Task details
Copy all records verbatim, images excluded.

··· Source material ···

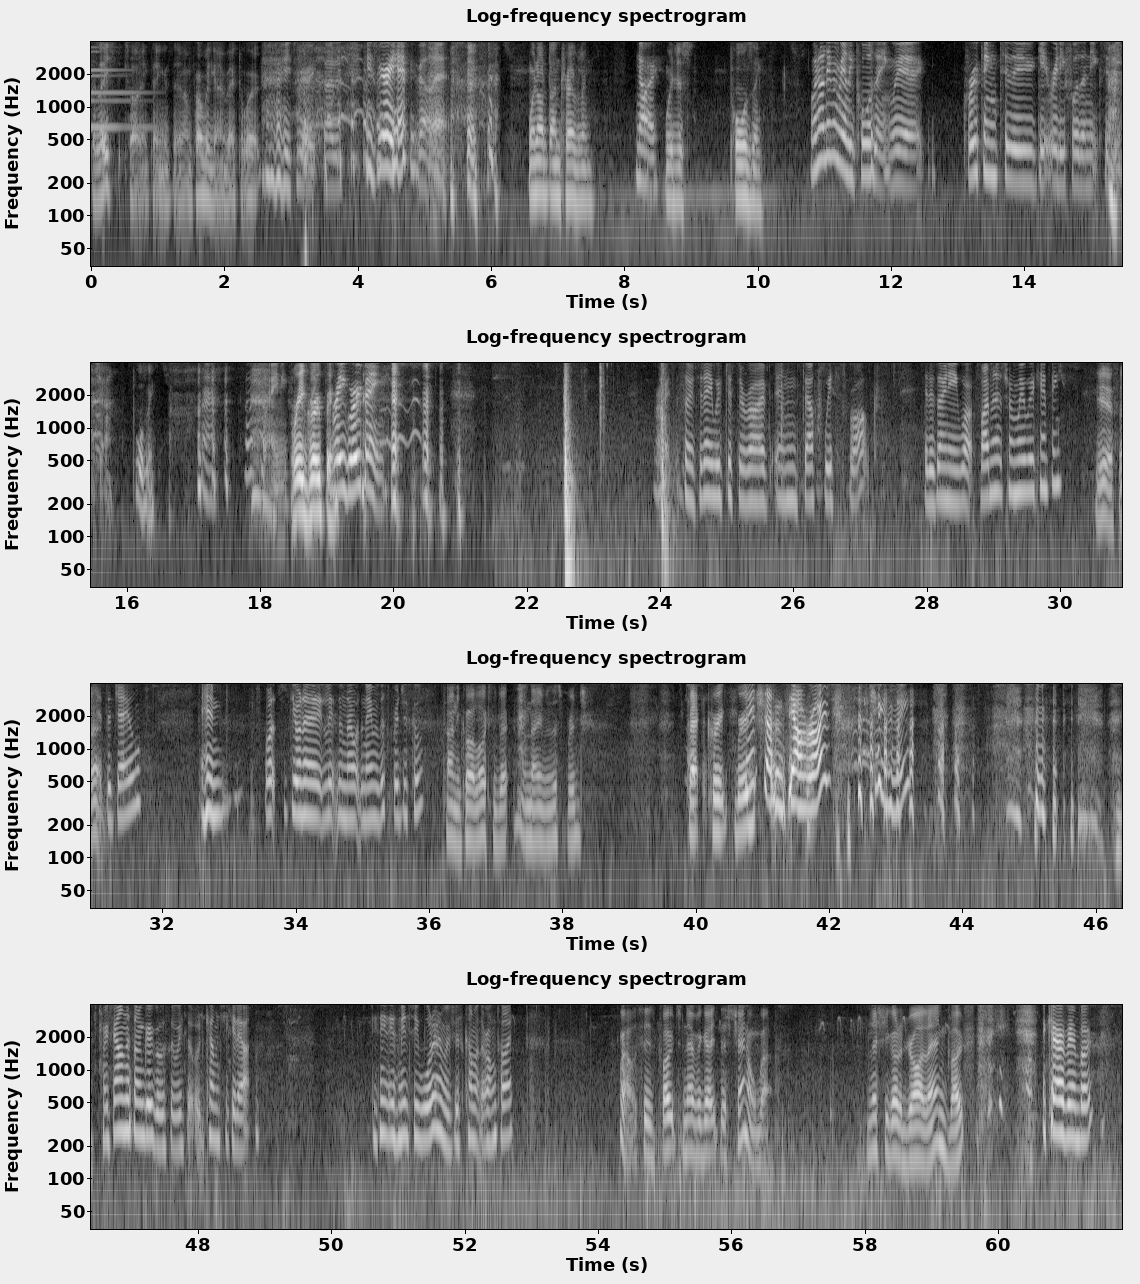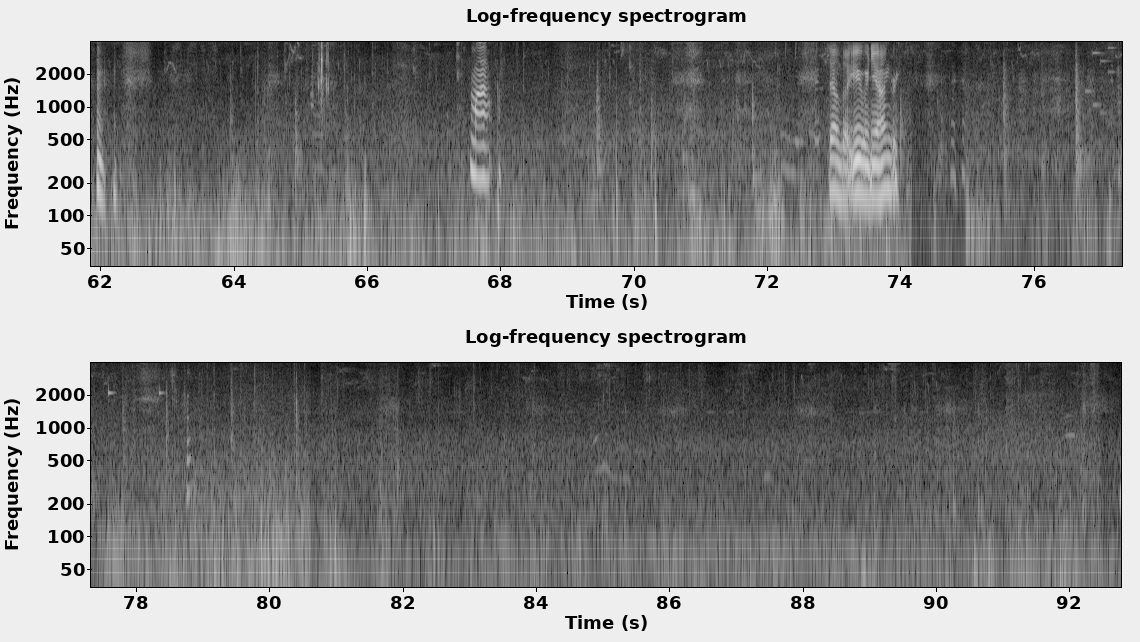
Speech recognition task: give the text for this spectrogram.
The least exciting thing is that I'm probably going back to work. He's very excited. He's very happy about that. We're not done travelling. No, We're just pausing. we're not even really pausing. We're grouping to get ready for the next adventure. Pausing. Ah, that's what aiming for. Regrouping. Regrouping. Right, so today we've just arrived in South West Rocks. It is only, what, five minutes from where we're camping? Yeah, if that. At the jail. And what, do you want to let them know what the name of this bridge is called? Tony quite likes the, back, the name of this bridge. Back Creek Bridge. That doesn't sound right. Excuse me. we found this on Google, so we thought we'd come check it out. Do you think there's meant to be water and we've just come at the wrong tide? Well, it says boats navigate this channel, but unless you've got a dry land boat, A caravan boat. Mwah. Sounds like you when you're hungry.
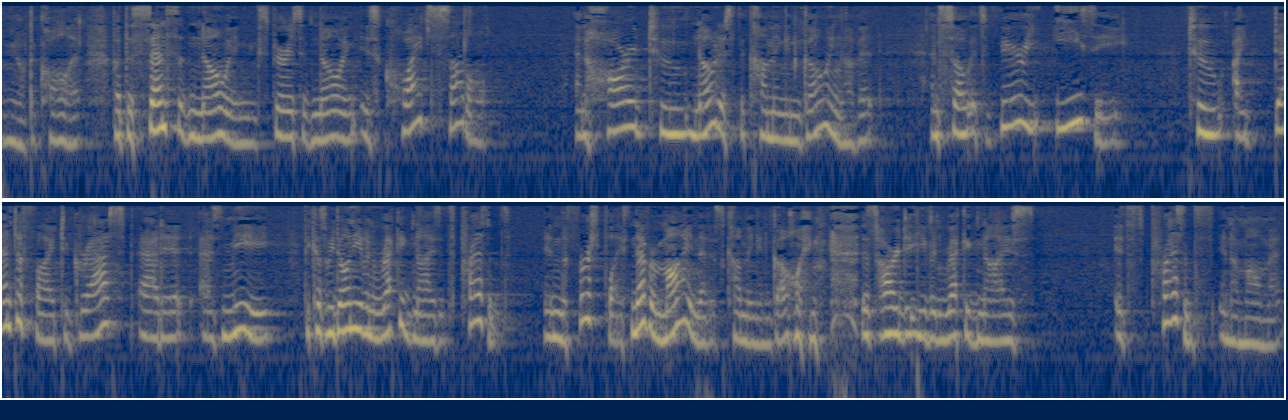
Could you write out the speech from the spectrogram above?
you know what to call it, but the sense of knowing, experience of knowing is quite subtle and hard to notice the coming and going of it and so it's very easy to identify, to grasp at it as me, because we don't even recognize its presence in the first place. Never mind that it's coming and going. it's hard to even recognize its presence in a moment.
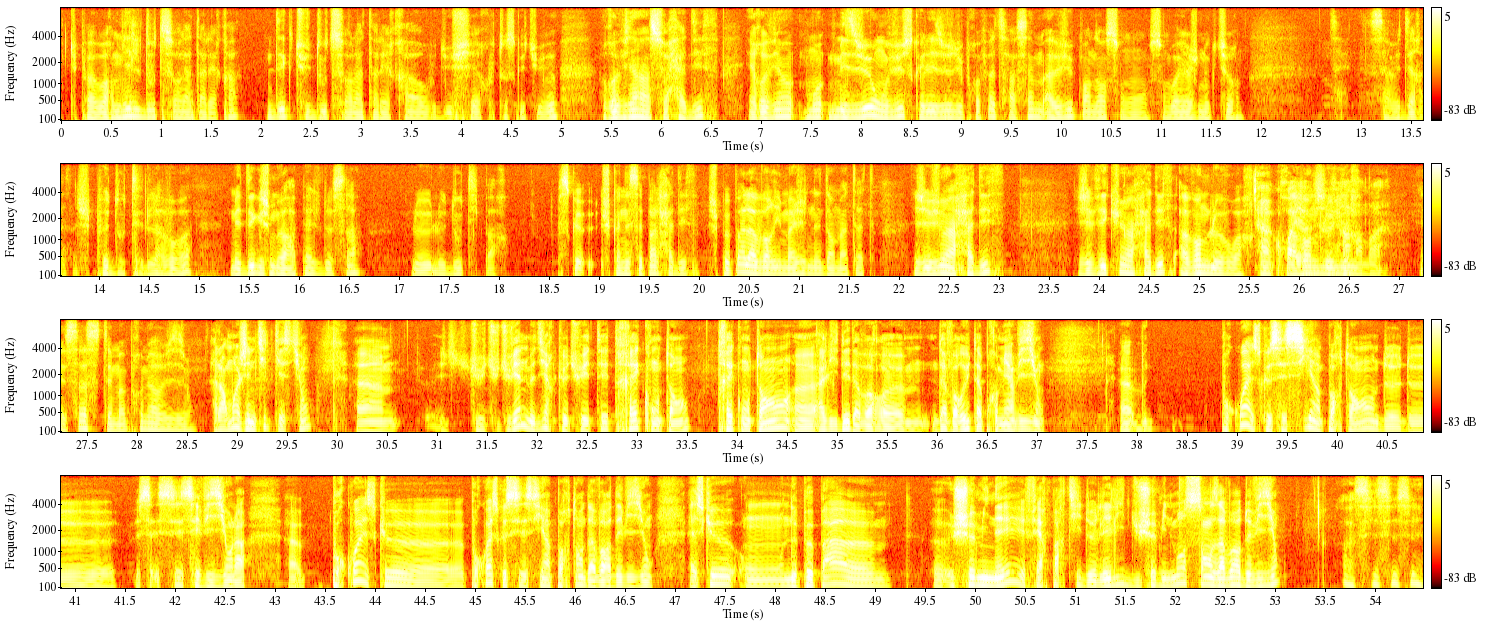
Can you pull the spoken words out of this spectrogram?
Tu peux avoir mille doutes sur la tariqa. Dès que tu doutes sur la tariqa ou du cheikh ou tout ce que tu veux, reviens à ce hadith et reviens. Moi, mes yeux ont vu ce que les yeux du prophète sallam a vu pendant son, son voyage nocturne. Ça, ça veut dire, je peux douter de la voix, mais dès que je me rappelle de ça, le, le doute il part. Parce que je connaissais pas le hadith. Je peux pas l'avoir imaginé dans ma tête. J'ai vu un hadith, j'ai vécu un hadith avant de le voir. Incroyable. Avant de le lire. Et ça, c'était ma première vision. Alors moi j'ai une petite question. Euh, tu, tu- tu viens de me dire que tu étais très content, très content euh, à l'idée d'avoir euh, d'avoir eu ta première vision. Euh, pourquoi est-ce que c'est si important de, de ces, visions-là? Pourquoi est-ce que pourquoi est-ce que c'est si important d'avoir des visions? Est-ce que on ne peut pas cheminer et faire partie de l'élite du cheminement sans avoir de vision? Ah si, si, si.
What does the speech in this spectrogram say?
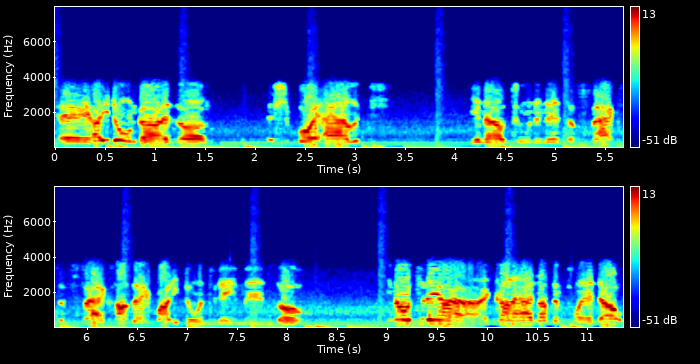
Hey, how you doing, guys? Uh, it's your boy Alex. You're now tuning in to Facts of Facts. How's everybody doing today, man? So, you know, today I, I kind of had nothing planned out.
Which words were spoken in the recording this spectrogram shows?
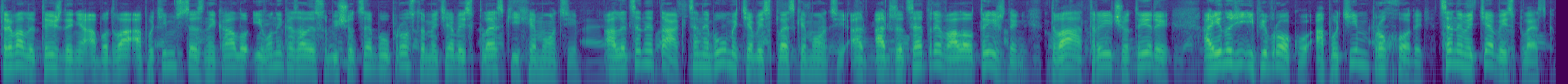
Тривали тиждень або два, а потім все зникало, і вони казали собі, що це був просто миттєвий сплеск їх емоцій. Але це не так. Це не був миттєвий сплеск емоцій, адже це тривало тиждень, два, три, чотири, а іноді і півроку. А потім проходить. Це не миттєвий сплеск.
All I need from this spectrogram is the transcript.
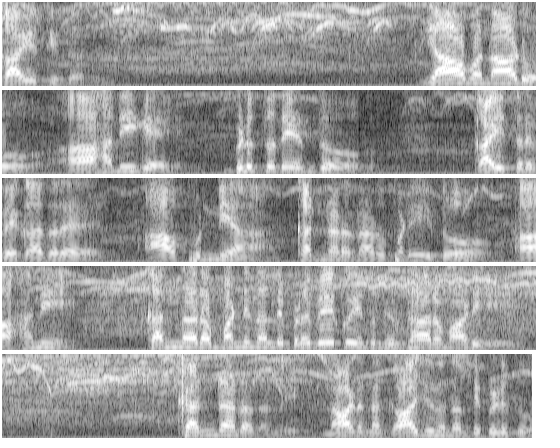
ಕಾಯುತ್ತಿದ್ದರು. ಯಾವ ನಾಡು ಆ ಹನಿಗೆ ಬೀಳುತ್ತದೆ ಎಂದು ಕಾಯುತ್ತಿರಬೇಕಾದರೆ ಆ ಪುಣ್ಯ ಕನ್ನಡ ನಾಡು ಪಡೆಯಿತು. ಆ ಹನಿ ಕನ್ನಡ ಮಣ್ಣಿನಲ್ಲಿ ಬೆಳಬೇಕು ಎಂದು ನಿರ್ಧಾರ ಮಾಡಿ ಕನ್ನಡದಲ್ಲಿ ನಾಡಿನ ಗಾಜಿನಲ್ಲಿ ಬೆಳೆದು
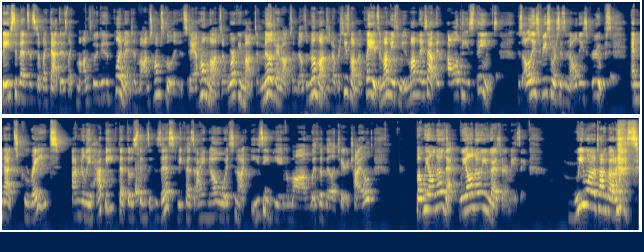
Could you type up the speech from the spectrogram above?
base events and stuff like that. There's like moms going through deployment and moms homeschooling and stay at home moms and working moms and military moms and mill to mill moms and overseas moms and playdates and mom needs to meet and mom nights out and all these things. There's all these resources and all these groups, and that's great. I'm really happy that those things exist because I know it's not easy being a mom with a military child. But we all know that. We all know you guys are amazing. We want to talk about us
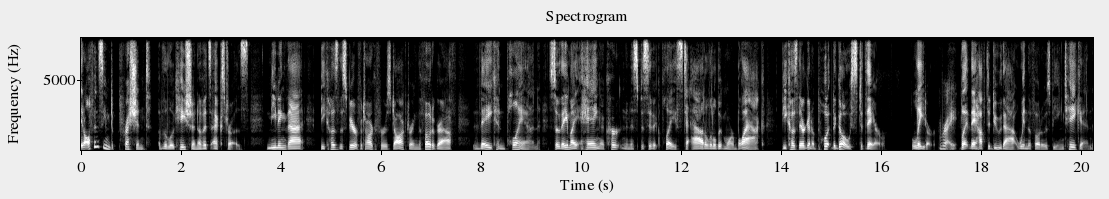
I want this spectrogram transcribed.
It often seemed prescient of the location of its extras, meaning that because the spirit photographer is doctoring the photograph, they can plan. So they might hang a curtain in a specific place to add a little bit more black because they're going to put the ghost there later right. but they have to do that when the photo is being taken.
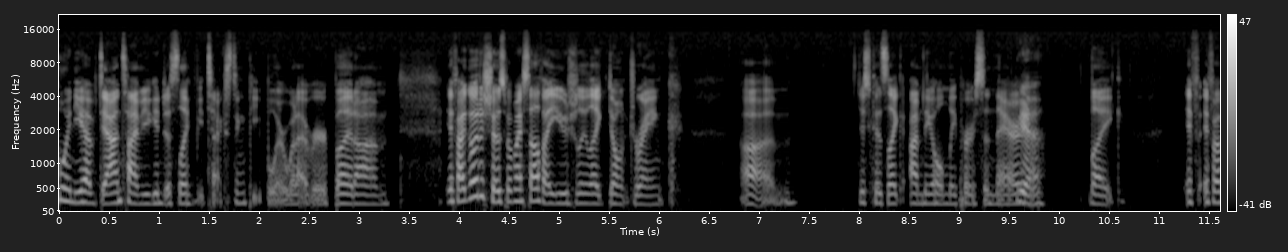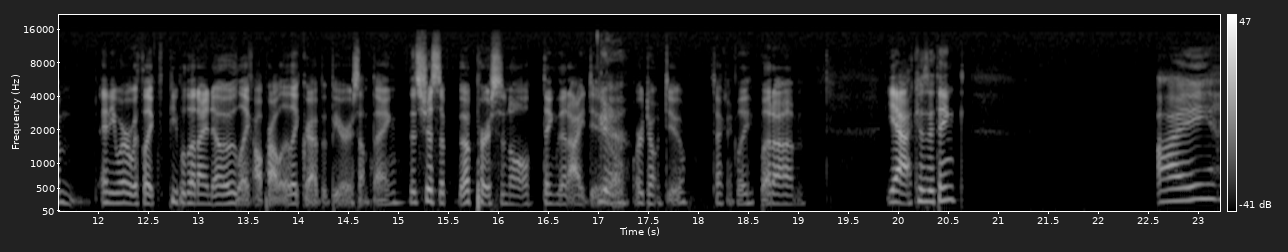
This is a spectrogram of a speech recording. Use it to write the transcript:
when you have downtime you can just like be texting people or whatever. But um if I go to shows by myself, I usually like don't drink um just cuz like I'm the only person there Yeah. like if if I'm anywhere with like people that I know, like I'll probably like grab a beer or something. That's just a, a personal thing that I do Yeah. or don't do technically. But um, yeah, because I think I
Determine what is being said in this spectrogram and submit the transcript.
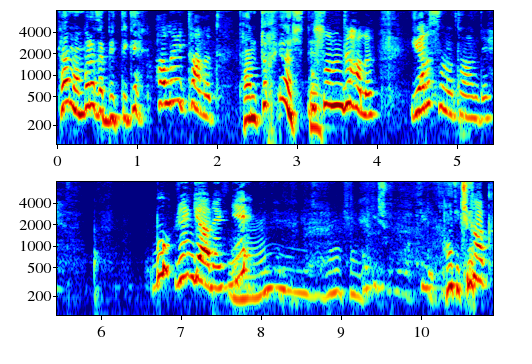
Tamam burada bitti gel. Halıyı tanıt. Tanıdık ya işte. Bu sonuncu halı. Yarısını tanıdı. Bu rengarenk. Niye? Hadi. Çıkak.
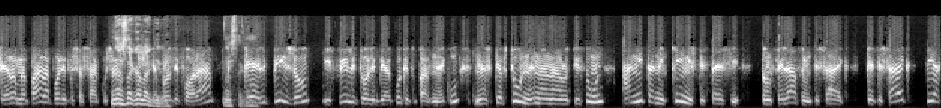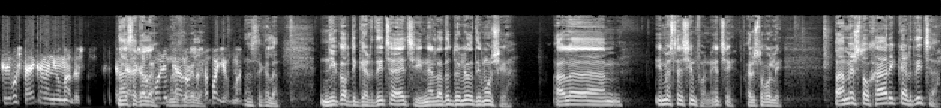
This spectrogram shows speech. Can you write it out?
Χαίρομαι πάρα πολύ που σας άκουσα. Να είστε καλά, για πρώτη φορά. Και ελπίζω οι φίλοι του Ολυμπιακού και του Παθνέκου να σκεφτούν, να αναρωτηθούν αν ήταν εκείνη στη θέση των φιλάθλων της ΑΕΚ και της ΑΕΚ, τι ακριβώς θα έκαναν οι ομάδες τους. Να είστε καλά. Πολύ να καλό καλά. σας απόγευμα. Να είστε καλά. Νίκο από την Καρδίτσα έτσι είναι, αλλά δεν το λέω δημόσια. Αλλά είμαστε σύμφωνοι, έτσι. Ευχαριστώ πολύ. Πάμε στο Χάρη Καρδίτσα.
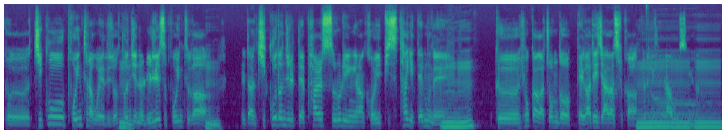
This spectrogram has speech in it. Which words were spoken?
그 직구 포인트라고 해야 되죠. 음. 던지는 릴리스 포인트가 음, 일단 직구 던질 때 팔 throwing이랑 거의 비슷하기 때문에 음, 그 효과가 좀 더 배가 되지 않았을까 음, 그렇게 생각하고 있습니다. 음,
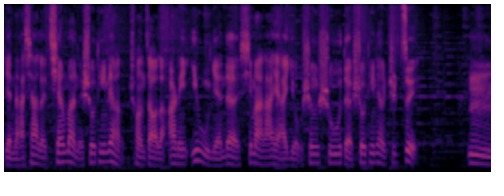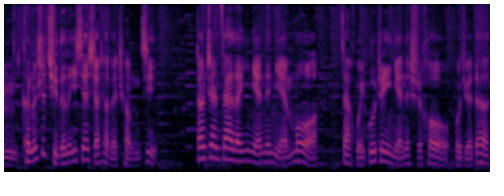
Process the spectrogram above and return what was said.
也拿下了千万的收听量，创造了二零一五年的喜马拉雅有声书的收听量之最。嗯，可能是取得了一些小小的成绩。当站在了一年的年末，在回顾这一年的时候，我觉得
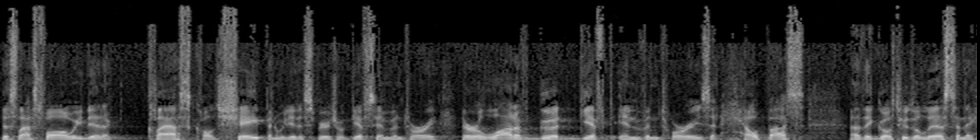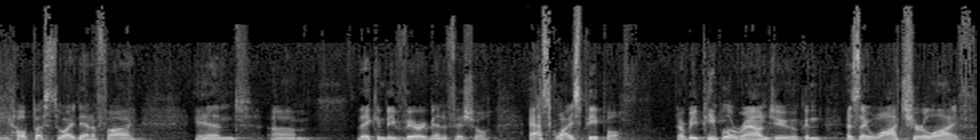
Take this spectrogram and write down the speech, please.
this last fall we did a class called Shape, and we did a spiritual gifts inventory. There are a lot of good gift inventories that help us. Uh, they go through the list and they help us to identify, and um, they can be very beneficial. Ask wise people. There'll be people around you who can, as they watch your life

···

Result of this exercise
Speech recognition task: give the text for this spectrogram.
The least exciting thing is that I'm probably going back to work. He's very excited. He's very happy about that. We're not done travelling. No, We're just pausing. we're not even really pausing. We're grouping to get ready for the next adventure. Pausing. Ah, that's what aiming for. Regrouping. Regrouping. Right, so today we've just arrived in South West Rocks. It is only, what, five minutes from where we're camping? Yeah, if that. At the jail. And what, do you want to let them know what the name of this bridge is called? Tony quite likes the, back, the name of this bridge. Back Creek Bridge. That doesn't sound right. Excuse me. we found this on Google, so we thought we'd come check it out. Do you think there's meant to be water and we've just come at the wrong tide? Well, it says boats navigate this channel, but unless you've got a dry land boat, A caravan boat. Mwah. Sounds like you when you're hungry.
Could you write out the speech from the spectrogram above?
you know what to call it, but the sense of knowing, experience of knowing is quite subtle and hard to notice the coming and going of it and so it's very easy to identify, to grasp at it as me, because we don't even recognize its presence in the first place. Never mind that it's coming and going. it's hard to even recognize its presence in a moment.
Can you pull the spoken words out of this spectrogram?
Tu peux avoir mille doutes sur la tariqa. Dès que tu doutes sur la tariqa ou du cheikh ou tout ce que tu veux, reviens à ce hadith et reviens. Moi, mes yeux ont vu ce que les yeux du prophète sallam a vu pendant son, son voyage nocturne. Ça, ça veut dire, je peux douter de la voix, mais dès que je me rappelle de ça, le, le doute il part. Parce que je connaissais pas le hadith. Je peux pas l'avoir imaginé dans ma tête. J'ai vu un hadith, j'ai vécu un hadith avant de le voir. Incroyable. Avant de le lire. Et ça, c'était ma première vision. Alors moi j'ai une petite question. Euh, tu, tu- tu viens de me dire que tu étais très content, très content euh, à l'idée d'avoir euh, d'avoir eu ta première vision. Euh, pourquoi est-ce que c'est si important de, de ces, visions-là? Pourquoi est-ce que pourquoi est-ce que c'est si important d'avoir des visions? Est-ce que on ne peut pas cheminer et faire partie de l'élite du cheminement sans avoir de vision? Ah si, si, si.
What does the speech in this spectrogram say?
Hey, how you doing, guys? Uh, it's your boy Alex. You're now tuning in to Facts of Facts. How's everybody doing today, man? So, you know, today I, I kind of had nothing planned out.
Which words were spoken in the recording this spectrogram shows?
Тривали тиждень або два, а потім все зникало, і вони казали собі, що це був просто миттєвий сплеск їх емоцій. Але це не так. Це не був миттєвий сплеск емоцій, адже це тривало тиждень, два, три, чотири, а іноді і півроку. А потім проходить. Це не миттєвий сплеск.
All I need from this spectrogram is the transcript.
ಕಾಯುತ್ತಿದ್ದರು. ಯಾವ ನಾಡು ಆ ಹನಿಗೆ ಬೀಳುತ್ತದೆ ಎಂದು ಕಾಯುತ್ತಿರಬೇಕಾದರೆ ಆ ಪುಣ್ಯ ಕನ್ನಡ ನಾಡು ಪಡೆಯಿತು. ಆ ಹನಿ ಕನ್ನಡ ಮಣ್ಣಿನಲ್ಲಿ ಬೆಳಬೇಕು ಎಂದು ನಿರ್ಧಾರ ಮಾಡಿ ಕನ್ನಡದಲ್ಲಿ ನಾಡಿನ ಗಾಜಿನಲ್ಲಿ ಬೆಳೆದು
Could you type up the speech from the spectrogram above?
base events and stuff like that. There's like moms going through deployment and moms homeschooling and stay at home moms and working moms and military moms and mill to mill moms and overseas moms and playdates and mom needs to meet and mom nights out and all these things. There's all these resources and all these groups, and that's great. I'm really happy that those things exist because I know it's not easy being a mom with a military child. But we all know that. We all know you guys are amazing. We want to talk about us
I want this spectrogram transcribed.
It often seemed prescient of the location of its extras, meaning that because the spirit photographer is doctoring the photograph, they can plan. So they might hang a curtain in a specific place to add a little bit more black because they're going to put the ghost there later right. but they have to do that when the photo is being taken.
This is a spectrogram of a speech recording. Use it to write the transcript:
when you have downtime you can just like be texting people or whatever. But um if I go to shows by myself, I usually like don't drink um just cuz like I'm the only person there Yeah. like if if I'm anywhere with like people that I know, like I'll probably like grab a beer or something. That's just a, a personal thing that I do Yeah. or don't do technically. But um, yeah, because I think I
Determine what is being said in this spectrogram and submit the transcript.
Tamam burada bitti gel. Halıyı tanıt. Tanıdık ya işte. Bu sonuncu halı. Yarısını tanıdı. Bu rengarenk. Niye? Hadi. Çıkak.
This spectrogram shows speech. Can you write it out?
Χαίρομαι πάρα πολύ που σας άκουσα. Να είστε καλά, για πρώτη φορά. Και ελπίζω οι φίλοι του Ολυμπιακού και του Παθνέκου να σκεφτούν, να αναρωτηθούν αν ήταν εκείνη στη θέση των φιλάθλων της ΑΕΚ και της ΑΕΚ, τι ακριβώς θα έκαναν οι ομάδες τους. Να είστε καλά. Πολύ να καλό καλά. σας απόγευμα. Να είστε καλά. Νίκο από την Καρδίτσα έτσι είναι, αλλά δεν το λέω δημόσια. Αλλά είμαστε σύμφωνοι, έτσι. Ευχαριστώ πολύ. Πάμε στο Χάρη Καρδίτσα.
This spectrogram has speech in it. Which words were spoken?
그 직구 포인트라고 해야 되죠. 음. 던지는 릴리스 포인트가 음, 일단 직구 던질 때 팔 throwing이랑 거의 비슷하기 때문에 음, 그 효과가 좀 더 배가 되지 않았을까 음, 그렇게 생각하고 있습니다. 음,
Process the spectrogram above and return what was said.
也拿下了千万的收听量，创造了二零一五年的喜马拉雅有声书的收听量之最。嗯，可能是取得了一些小小的成绩。当站在了一年的年末，在回顾这一年的时候，我觉得
Take this spectrogram and write down the speech, please.
this last fall we did a class called Shape, and we did a spiritual gifts inventory. There are a lot of good gift inventories that help us. Uh, they go through the list and they help us to identify, and um, they can be very beneficial. Ask wise people. There'll be people around you who can, as they watch your life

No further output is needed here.